Download!Download Point responsive WP Theme for FREE!

A pair of Asian imports are seeing their duties increase – Norichika Aoki and Chien Ming Wang

Brewers skipper Ron Roenicke has been flexible with his lineup ever since Mat Gamel tore the ACL in his right knee. Taylor Green and Travis Ishikawa, the other options to replace Gamel at first, both swing the lumber from the left side. The Brew Crew sees them as nothing more than platoon pieces, though, and rightfully so. As a result, Corey Hart will be shifted to first base on occasion.

Milwaukee would prefer not to shuffle Hart frequently between first and the outfield, but the hot hitting of Norichika Aoki has been forcing Roenicke’s hand. The left-handed-hitting Japanese import continues to impress in May (.294/.368/.431) and is hitting .394 in his last 13 games.

The fact that Aoki, 30, is succeeding against southpaws to a clip of .310 in 29 at-bats really helps his case for regular duty, possibly relegating Carlos Gomez and Nyjer Morgan to platoon duty in center field. As long as Aoki continues to produce, Roenicke is fine with leaving Hart at first base – if it’s helping the O.

Aoki sported a .340 career average in his seven-year Japanese career, which included three batting titles. He clearly knows how to handle the stick, and he displayed double-digit home run and stolen base capacity overseas. While the power and speed numbers haven’t shown up – they may if he gets comfy playing every day – his batting average contributions won’t go unnoticed for too much longer in deep mixers. -Keith Hernandez

The Nationals placed right-hander Ryan Mattheus (plantar fasciitis) on the 15-day disabled list and activated Chien-Ming Wang, who’ll be a long reliever. It’s not the role in which he and fantasy owners envisioned, but he may draw a start — or six — before 2012 ends.

Wang, 32, was doing some encouraging work in spring training before he incurred a severely strained hamstring. He was solid in his first few minor league rehab starts too, but in his last couple, he left something to be desired – perhaps because he knew the Nats didn’t need him. The Taiwanese right-hander wrapped up his farm work with a 3.52 ERA, 33 hits allowed, six walks and 18 strikeouts in 30 2/3 innings.

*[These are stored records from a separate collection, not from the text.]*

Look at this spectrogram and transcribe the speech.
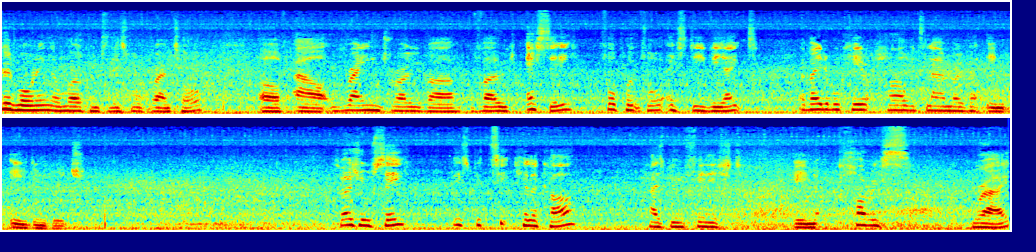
Good morning and welcome to this walk around tour of our Range Rover Vogue SE 4.4 SDV8 available here at Harwood's Land Rover in Edenbridge. So as you'll see this particular car has been finished in Corris Grey.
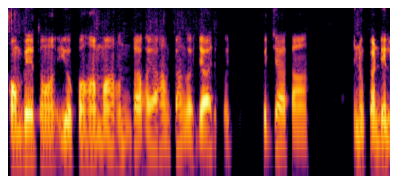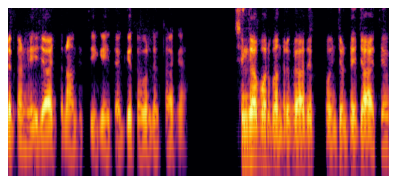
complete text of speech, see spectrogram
ਕੋਂਬੇ ਤੋਂ ਯੋਕੋਹਾਮਾ ਹੁੰਦਾ ਹੋਇਆ ਹਾਂਗਕਾਂਗ ਜਹਾਜ਼ ਪੁੱਜਾ ਤਾਂ ਇਹਨੂੰ ਕੰਡੇ ਲੱਗਣ ਦੀ ਇਜਾਜ਼ਤ ਨਾ ਦਿੱਤੀ ਗਈ ਤੇ ਅੱਗੇ ਤੋਰ ਦਿੱਤਾ ਗਿਆ। ਸਿੰਗਾਪੁਰ ਬੰਦਰਗਾਹ ਦੇ ਪਹੁੰਚਣ ਤੇ ਜਹਾਜ਼ ਤੇ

Wang was working his way back into form; he steadily improved his ratio of ground-outs to air-outs and by his last start was in peak shape. The sinker-baller may never rediscover the ability that helped him win 19 games with the Yankees in both 2006 and 2007, but he’s as close as he’s been in four years. Wang’s surgically repaired shoulder has given him no problems.

via A pair of Asian imports are seeing their duties increase.


Add a Comment

Your email address will not be published. Required fields are marked *